FDA Approves HPV Test Capable of Identifying Cervical Cancer-Associated Genotypes
The FDA has granted pre-market approval for a new HPV test that can detect and identify HPV genotypes that put women at increased risk for cervical cancer.
The US Food and Drug Administration has granted Becton, Dickinson, and Company (BD) pre-market approval for the BD Onclarity HPV assay.
“The test detects 14 types of high-risk human papillomavirus (HPV) from specimens collected for cervical cancer screening (“Pap test”) in the BD SurePath liquid-based cytology vial,” according to a press release. In addition, the test can also identify HPV genotypes 16, 18, and 45—genotypes that have been associated with the majority of cervical cancers on a global scale.
In fact, according to the World Health Organization (WHO), HPV genotypes 16 and 18 are responsible for a staggering 70% of cervical cancers and precancerous cervical lesions.

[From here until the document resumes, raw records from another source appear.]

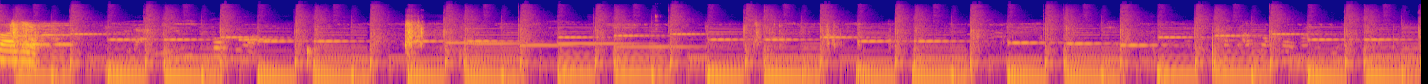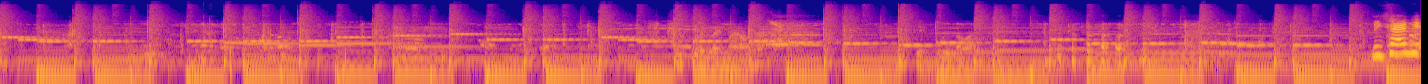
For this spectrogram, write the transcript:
กรณ์เนี่ยปืนอะไรมาวะเนี่เสียงปืนแล้ววะ ไม่ใช่พี่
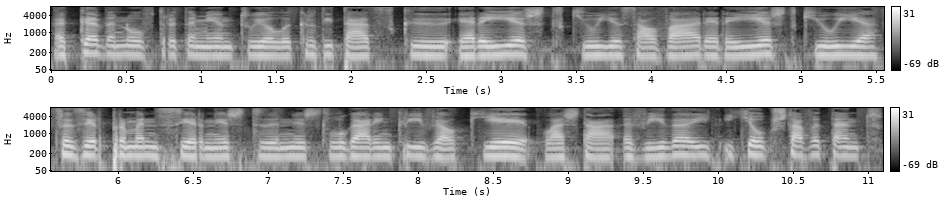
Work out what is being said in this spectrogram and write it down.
a cada novo tratamento ele acreditasse que era este que o ia salvar, era este que o ia fazer permanecer neste, neste lugar incrível que é, lá está, a vida e, e que ele gostava tanto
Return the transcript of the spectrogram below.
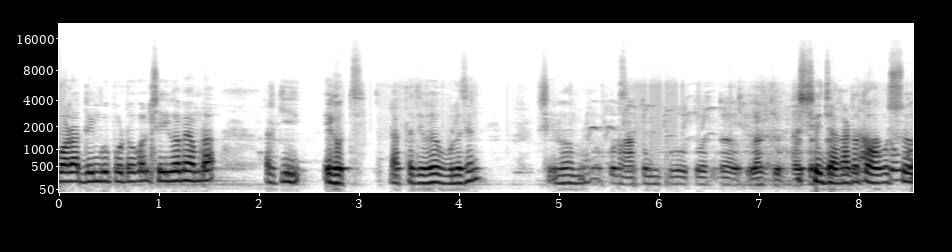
করা ডেঙ্গু প্রোটোকল সেইভাবে আমরা আর কি এগোচ্ছি। ডাক্তার যেভাবে বলেছেন সেইভাবে আমরা কোনো আতঙ্ক তো একটা লাগছে সেই জায়গাটা তো অবশ্যই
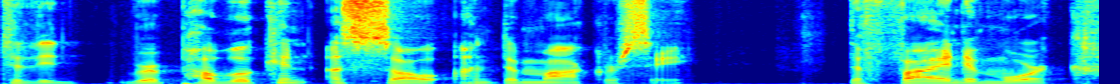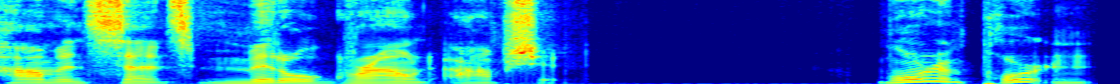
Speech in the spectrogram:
to the Republican assault on democracy, to find a more common sense middle ground option. More important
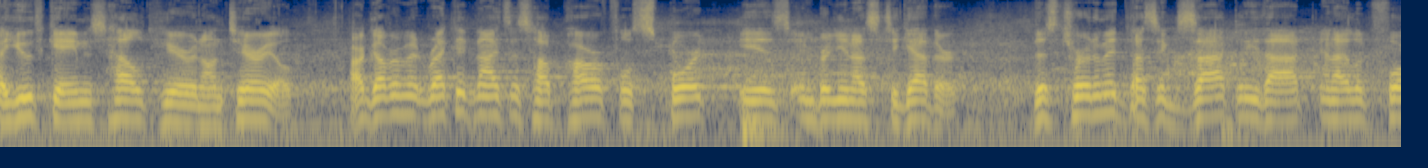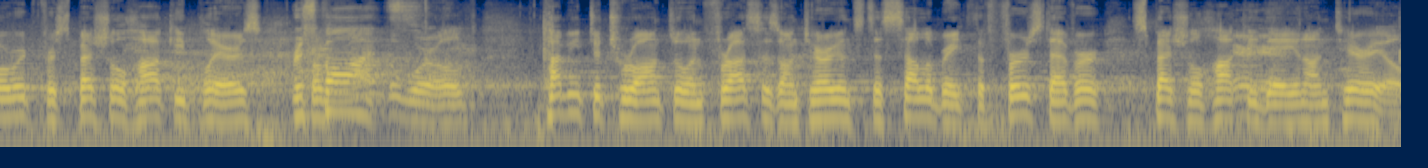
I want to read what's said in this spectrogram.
Youth Games held here in Ontario. Our government recognizes how powerful sport is in bringing us together. This tournament does exactly that, and I look forward for special hockey players from around the world coming to Toronto and for us as Ontarians to celebrate the first ever Special Hockey Day in Ontario.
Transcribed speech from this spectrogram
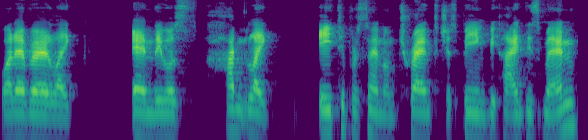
whatever. Like, and it was like eighty percent on Trent just being behind his men.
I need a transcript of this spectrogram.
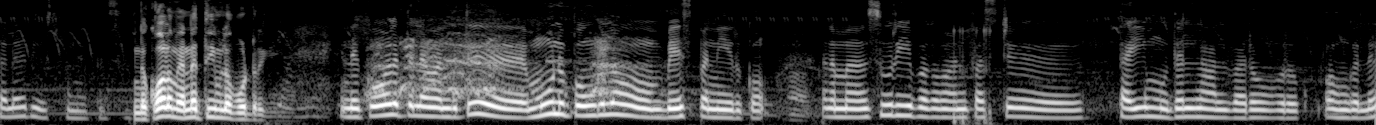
கலர் யூஸ் பண்ணியிருக்கேன் சார் இந்த கோலம் என்ன தீமில் போட்டிருக்கீங்க? இந்த கோலத்தில் வந்துட்டு மூணு பொங்கலும் பேஸ் பண்ணியிருக்கோம். நம்ம சூரிய பகவான் ஃபஸ்ட்டு தை முதல் நாள் வரும் ஒரு பொங்கல்.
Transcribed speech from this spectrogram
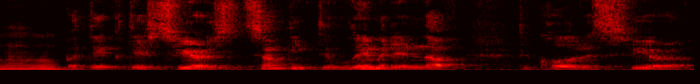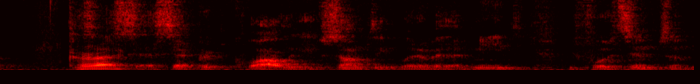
mm-hmm. but they, they're spheres. It's something to limit enough to call it a sphere. Correct. A, separate quality of something, whatever that means, before tzimtzum.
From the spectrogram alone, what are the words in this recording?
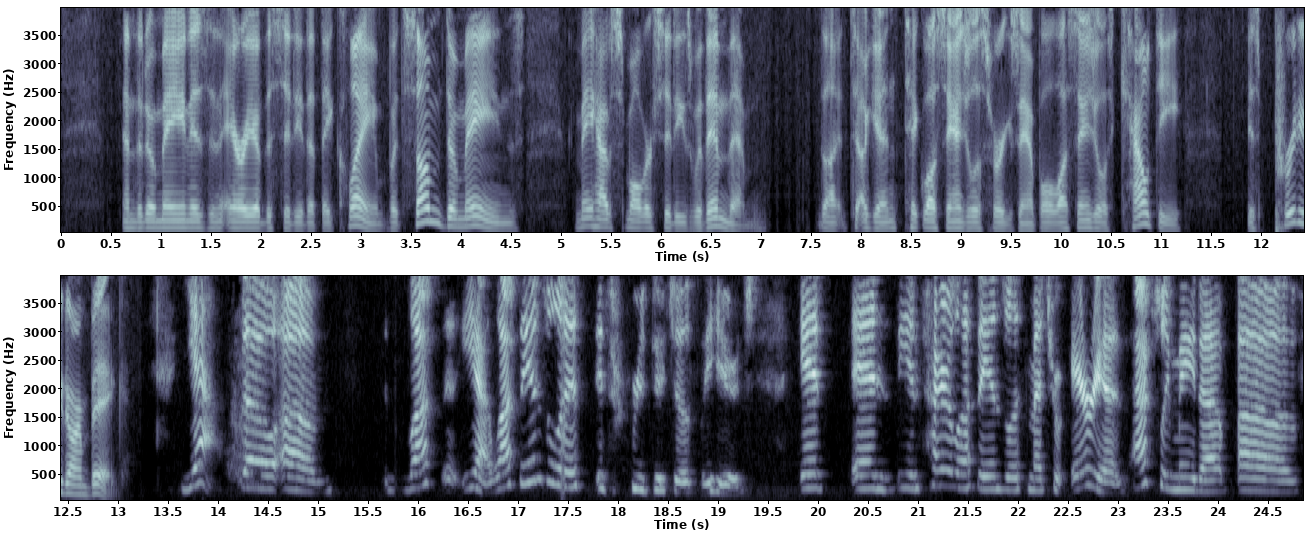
and the domain is an area of the city that they claim. But some domains may have smaller cities within them. Again, take Los Angeles for example. Los Angeles County is pretty darn big. Yeah. So, um, Los yeah, Los Angeles is ridiculously huge. It's and the entire Los Angeles metro area is actually made up of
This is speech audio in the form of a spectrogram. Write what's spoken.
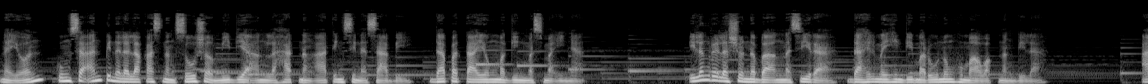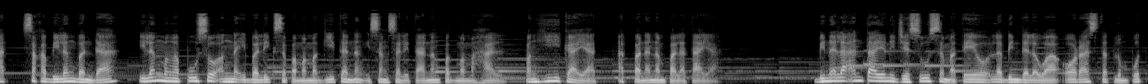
Ngayon, kung saan pinalalakas ng social media ang lahat ng ating sinasabi, dapat tayong maging mas maingat. Ilang relasyon na ba ang nasira dahil may hindi marunong humawak ng dila? At, sa kabilang banda, ilang mga puso ang naibalik sa pamamagitan ng isang salita ng pagmamahal, panghihikayat, at pananampalataya. Binalaan tayo ni Jesus sa Mateo 12 oras 36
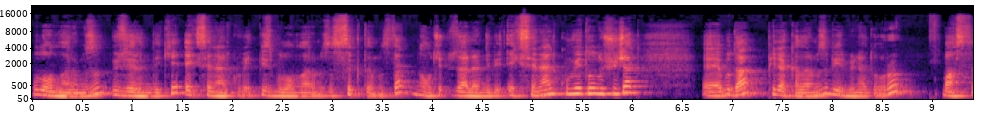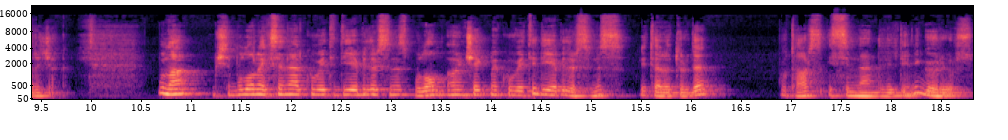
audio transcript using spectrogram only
bulonlarımızın üzerindeki eksenel kuvvet. Biz bulonlarımızı sıktığımızda ne olacak? Üzerlerinde bir eksenel kuvvet oluşacak. E, bu da plakalarımızı birbirine doğru bastıracak. Buna işte bulon eksenel kuvveti diyebilirsiniz. Bulon ön çekme kuvveti diyebilirsiniz. Literatürde bu tarz isimlendirildiğini görüyoruz.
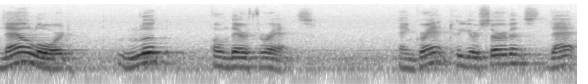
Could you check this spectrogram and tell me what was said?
Now, Lord, look on their threats, and grant to your servants that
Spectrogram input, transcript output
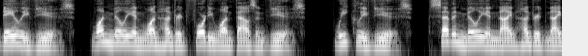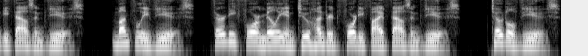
Daily views. 1,141,000 views. Weekly views. 7,990,000 views. Monthly views. 34,245,000 views. Total views.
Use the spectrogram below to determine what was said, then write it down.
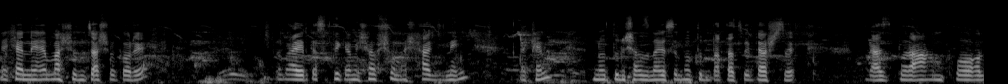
এখানে মাশরুম চাষও করে। ভাইয়ের কাছ থেকে আমি সবসময় শাক নিই। দেখেন নতুন সাজনা গেছে, নতুন পাতা চলে আসছে। গাছ ভরা, আম, ফল।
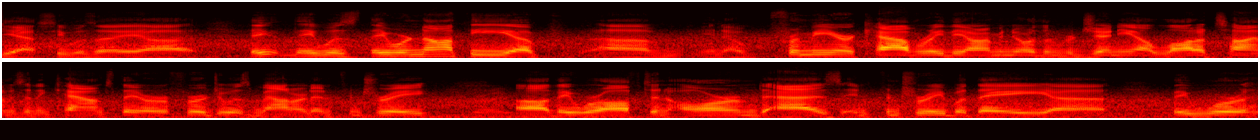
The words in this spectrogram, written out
Yes, he was a. Uh, they, they was they were not the uh, um, you know premier cavalry the Army of Northern Virginia. A lot of times in accounts they are referred to as mounted infantry. Right. Uh, they were often armed as infantry, but they uh, they were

HPV genotypes 16, 18, and 45 are “disproportionately responsible” for up to 94% of glandular cervical cancer cases, according to the press release.
The company submitted the pre-market approval application to the FDA in September 2016 for the HPV assay, which is performed on the BD Viper LT system, a molecular platform which “automates sample processing.” The platform has received previous clearance from the FDA for testing other sexually transmitted diseases, such as chlamydia and/or gonorrhea.
“The approval of the BD Onclarity HPV assay provides clinicians and laboratories an FDA-approved option for HPV primary screening with the BD SurePath liquid-based cytology vial,” Dr. Thomas C. Wright, Jr., professor emeritus of pathology and cell biology at Columbia University commented in the release. “The BD Onclarity HPV assay also aligns with clinical screening guidelines from the American Cancer Society, the American Society for Colposcopy and Cervical Pathology and the American Society for Clinical Pathology.”
The new HPV assay should be used in accordance with clinical guidelines for the screening and management of cervical cancer to detect and identify high-risk HPV genotypes. The test has been clinically validated to be used as a primary screening test “for triaging patients” whose Pap test results come back as abnormal; it can also be used in combination with a Pap test. The information, combined with a physician’s assessment can inform clinical decision-making.
The FDA based their decision on data that was collected during a prospective, multicenter clinical trial that had been carried out in the United States for the duration of several years; the trial included over 33,500 vaccinated and non-vaccinated women.